Intel Core H-series CPUs: Speeds and feeds
Intel executives were blunt: PC gaming is exploding, and Intel’s chasing that market. Retail gaming notebooks with Intel Core chips inside them grew 45 percent year over year, Hamberger said.
Intel’s new 45W H-series parts feature two new Core i7 and Core i5 chips, each, as well as a pair of new Xeons. In fact, the mobile Core i9 chip looks quite a bit like the Xeon E-2186, with identical clock speeds, core counts, thermal design power, and so on. The key, though, is that the Core i9’s clock speeds are totally unlocked. But if that’s too rich for your blood, consider the new Core i7-8850H, which also packs six cores and twelve threads.

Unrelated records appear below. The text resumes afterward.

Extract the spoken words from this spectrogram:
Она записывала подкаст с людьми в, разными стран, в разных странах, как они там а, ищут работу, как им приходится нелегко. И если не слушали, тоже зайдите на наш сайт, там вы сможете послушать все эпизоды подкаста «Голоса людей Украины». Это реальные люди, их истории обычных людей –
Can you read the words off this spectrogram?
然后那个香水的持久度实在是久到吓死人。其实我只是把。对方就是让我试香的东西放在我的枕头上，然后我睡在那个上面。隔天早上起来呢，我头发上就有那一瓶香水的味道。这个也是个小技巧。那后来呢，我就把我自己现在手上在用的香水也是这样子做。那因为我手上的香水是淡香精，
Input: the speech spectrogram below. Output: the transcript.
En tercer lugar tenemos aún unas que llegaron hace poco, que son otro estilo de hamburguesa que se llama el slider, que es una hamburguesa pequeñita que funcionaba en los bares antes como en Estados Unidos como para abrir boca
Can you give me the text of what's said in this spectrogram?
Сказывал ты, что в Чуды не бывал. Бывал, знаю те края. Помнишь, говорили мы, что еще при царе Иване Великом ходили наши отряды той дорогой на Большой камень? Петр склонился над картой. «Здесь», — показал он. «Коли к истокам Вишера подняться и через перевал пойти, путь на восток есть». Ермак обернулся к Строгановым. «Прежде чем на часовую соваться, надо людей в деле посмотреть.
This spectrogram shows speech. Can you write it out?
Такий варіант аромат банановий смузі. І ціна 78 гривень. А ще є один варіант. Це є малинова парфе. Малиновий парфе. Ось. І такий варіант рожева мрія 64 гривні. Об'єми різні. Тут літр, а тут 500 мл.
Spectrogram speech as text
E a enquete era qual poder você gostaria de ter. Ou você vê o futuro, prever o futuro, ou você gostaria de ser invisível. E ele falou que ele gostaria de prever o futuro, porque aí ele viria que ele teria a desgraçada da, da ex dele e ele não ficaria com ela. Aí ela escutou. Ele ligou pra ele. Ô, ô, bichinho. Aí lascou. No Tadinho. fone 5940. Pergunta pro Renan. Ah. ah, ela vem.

All of the new chips also support Intel’s new effort to push Optane memory into notebooks, with optional vPro technology for corporate systems.
While Intel’s Radeon RX Vega (“Kaby Lake-G”) chip was designed to offer 1080p performance inside of something that approaches an ultrabook, the new 8th-gen Core i9 chips are designed for what Hamberger called “musclebooks,” offering the absolute best performance that you can get on a laptop.

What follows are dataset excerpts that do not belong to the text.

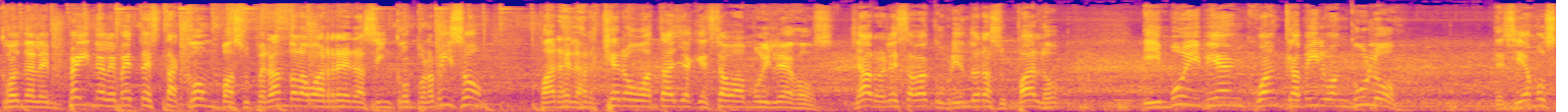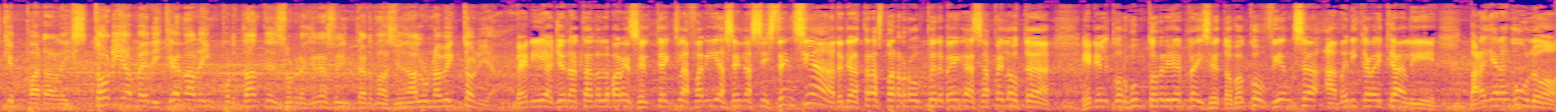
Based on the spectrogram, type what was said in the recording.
con el empeine, le mete esta comba, superando la barrera sin compromiso para el arquero Batalla que estaba muy lejos. Claro, él estaba cubriendo, era su palo. Y muy bien, Juan Camilo Angulo. Decíamos que para la historia americana era importante en su regreso internacional una victoria. Venía Jonathan Álvarez, el tecla Farías en asistencia. Desde atrás para romper Vega esa pelota. En el conjunto River Plate se tomó confianza América de Cali. Brian Angulo.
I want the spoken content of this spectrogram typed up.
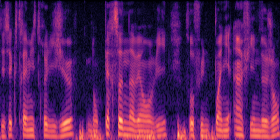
des extrémistes religieux dont personne n'avait envie, sauf une poignée infime de gens.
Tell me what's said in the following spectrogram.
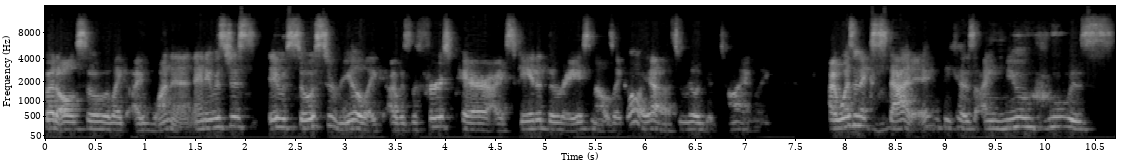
but also like i won it. And it was just it was so surreal. Like i was the first pair. I skated the race and i was like oh yeah that's a really good time. Like I wasn't mm-hmm. ecstatic because I knew who was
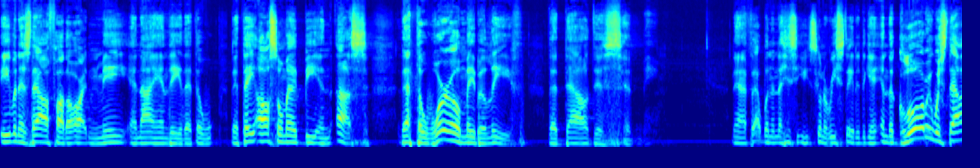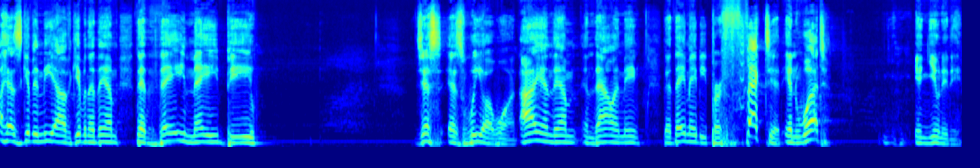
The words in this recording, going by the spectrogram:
Even as thou, Father, art in me and I in thee, that the that they also may be in us, that the world may believe that thou didst send me. Now, if that one, he's, going to restate it again. In the glory which thou hast given me, I have given to them, that they may be just as we are one. I and them, and thou and me, that they may be perfected in what? In unity.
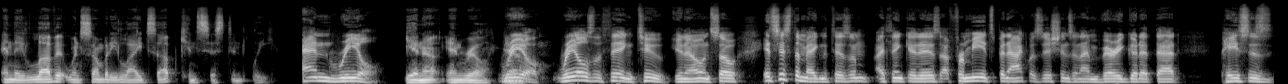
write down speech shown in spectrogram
and they love it when somebody lights up consistently. and real. You know, and real, Yeah. real. Real's the thing too you know? And so it's just the magnetism i think it is. Uh, for me it's been acquisitions and i'm very good at that. Pace is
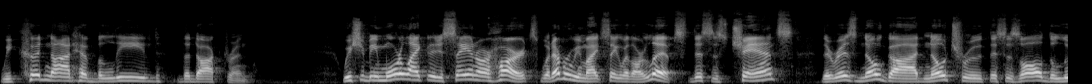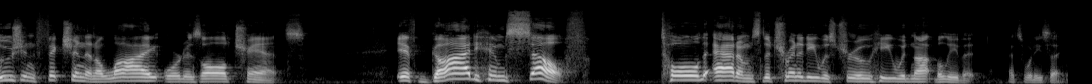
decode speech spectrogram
We could not have believed the doctrine. We should be more likely to say in our hearts, whatever we might say with our lips, this is chance, there is no God, no truth, this is all delusion, fiction, and a lie, or it is all chance. if God Himself told Adams the Trinity was true, he would not believe it. That's what he's saying.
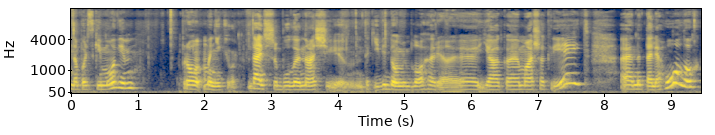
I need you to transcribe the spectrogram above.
на польській мові. Про манікюр. Далі були наші такі відомі блогери, е, як Маша Кріейт, Е, Наталя Голох.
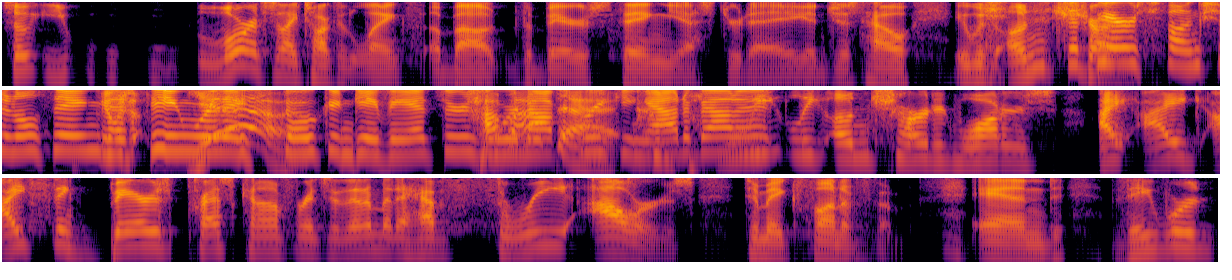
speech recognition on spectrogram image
So you, Lawrence and I talked at length about the Bears thing yesterday and just how it was uncharted. The. Bears functional thing, was- thing where they spoke and gave answers How and we're not that? freaking out about it. completely uncharted waters. I, I, I think Bears press conference, and then I'm going to have three hours to make fun of them. And they were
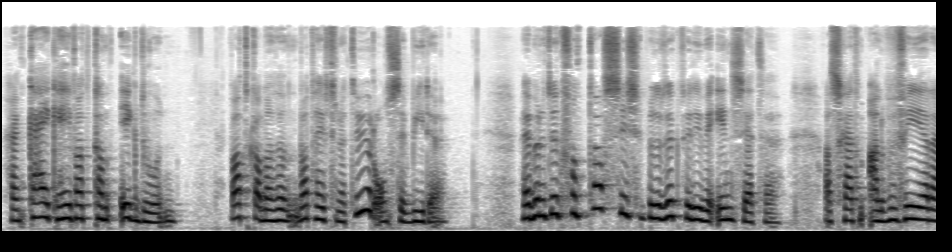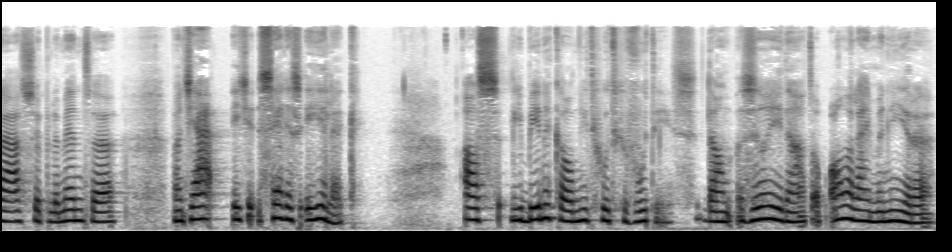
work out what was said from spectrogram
Gaan kijken, hé, hey, wat kan ik doen? Wat, kan het, wat heeft de natuur ons te bieden? We hebben natuurlijk fantastische producten die we inzetten. Als het gaat om aloe vera, supplementen. Want ja, weet je, zeg eens eerlijk. Als je binnenkant niet goed gevoed is, dan zul je dat op allerlei manieren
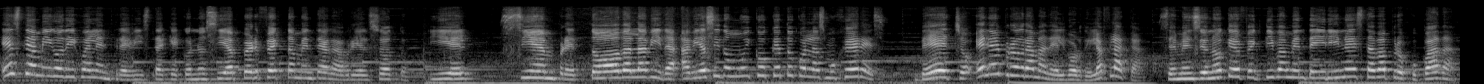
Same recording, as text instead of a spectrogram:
Este amigo dijo en la entrevista que conocía perfectamente a Gabriel Soto y él Siempre, toda la vida, había sido muy coqueto con las mujeres. De hecho, en el programa del Gordo y la Flaca, se mencionó que efectivamente Irina estaba preocupada.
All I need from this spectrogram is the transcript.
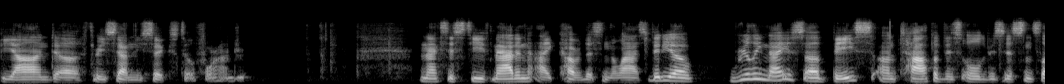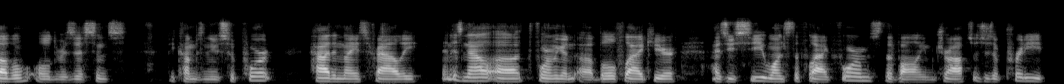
beyond uh, 376 till 400. Next is Steve Madden. I covered this in the last video. Really nice uh, base on top of this old resistance level. Old resistance becomes new support. Had a nice rally and is now uh, forming a, a bull flag here. As you see, once the flag forms, the volume drops, which is a pretty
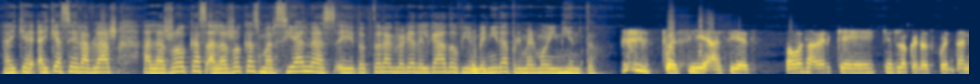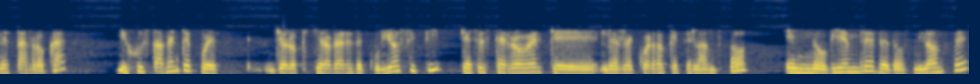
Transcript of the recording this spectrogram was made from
Hay que, hay que hacer hablar a las rocas, a las rocas marcianas. Eh, doctora Gloria Delgado, bienvenida a Primer Movimiento. Pues sí, así es. Vamos a ver qué, qué es lo que nos cuentan estas rocas. Y justamente, pues, yo lo que quiero hablar es de Curiosity, que es este rover que les recuerdo que se lanzó en noviembre de 2011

“If this doesn’t get you excited, I don’t know what will,” Hamberger said.
This is the first time that Intel has designed a chip with what it’s calling a “thermal velocity boost,” the ability to push the clock speed even higher than normal. Normally, the Core i9-8950HK maxes out at 4.6GHz after the turbo boost kicks in. But if the chip is “really cool and running at full speed, you’ll get a little more,” Hamberger said, boosting a single core by 200MHz, to 4.8GHz, or alternatively upclocking all of the cores by about 100MHz, he said.

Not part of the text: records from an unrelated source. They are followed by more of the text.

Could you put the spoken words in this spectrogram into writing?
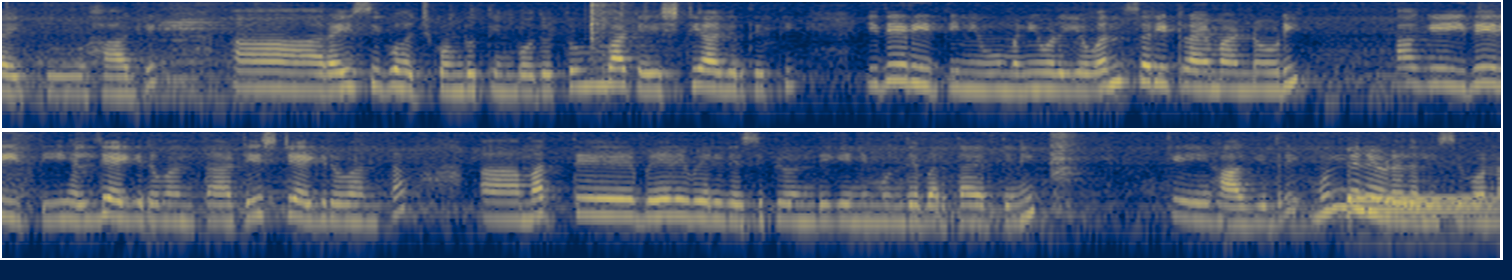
ಆಯಿತು, ಹಾಗೆ ರೈಸಿಗೂ ಹಚ್ಕೊಂಡು ತಿನ್ಬೋದು. ತುಂಬ ಟೇಸ್ಟಿಯಾಗಿರ್ತೈತಿ ಇದೇ ರೀತಿ ನೀವು ಮನೆಯೊಳಗೆ ಒಂದು ಸರಿ ಟ್ರೈ ಮಾಡಿ ನೋಡಿ. ಹಾಗೆ ಇದೇ ರೀತಿ ಹೆಲ್ದಿಯಾಗಿರುವಂಥ ಟೇಸ್ಟಿಯಾಗಿರುವಂಥ ಮತ್ತೆ ಬೇರೆ ಬೇರೆ ರೆಸಿಪಿಯೊಂದಿಗೆ ನಿಮ್ಮ ಮುಂದೆ ಬರ್ತಾ ಇರ್ತೀನಿ. ಓಕೆ ಹಾಗಿದ್ರೆ ಮುಂದಿನ ವಿಡಿಯೋದಲ್ಲಿ ಸಿಗೋಣ.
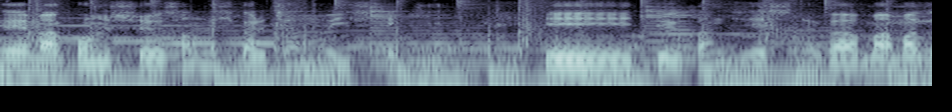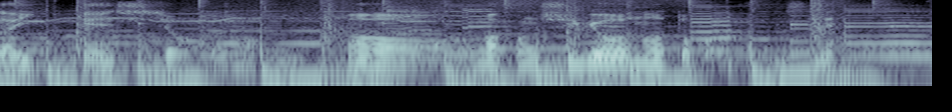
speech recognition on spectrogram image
で、まあ、今週、そんなひかるちゃんの一席、えー、という感じでしたが、まあ、まずは一見師匠との、まあ、この修行のところからですね。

Hamberger reiterated, though, that the thermal velocity boost was an “opportunistic thing, not an automatic thing,” and that Intel had targeted system temperatures of 50 degrees centigrade or below before the boost would kick in.
“We spend a ton of time working with our OEM partners optimizing power performance, you name it, tweaking thermals to get more performance,” Hamberger said. “We think that’s really the trend, to get more efficient performance into thinner form factors that last longer, not sacrifice performance to get thinnest.”
Intel Core U-series CPUs: Speeds and feeds
If you’re looking for something with a little less performance and a little more battery life, Intel also introduced four new U-series chips. These low-power (28W TDP) 8th-gen Core chips all feature the more common 4-core, 8-thread configuration. Note that these, too, support Optane memory technology in the mobile configuration.
All of these will connect to the four new 300-series chipsets that Intel also introduced: H370, H310, Q370, and B360. All of them add more features from a platform level, an Intel spokeswoman said: enhanced audio and I/O, integrated Intel 802.11ac Wi-Fi with gigabit throughput, and 10 Gbit/s integrated Gen2 USB 3.1 I/O.
As sales of gaming notebooks have “absolutely exploded,” with retailers devoting more and more shelf space as the market continues to grow, Intel intends to continue to invest in this space, executives said. By boosting core counts and pushing to break the 5GHz barrier in gaming laptops, Intel's certainly pushing the performance envelope.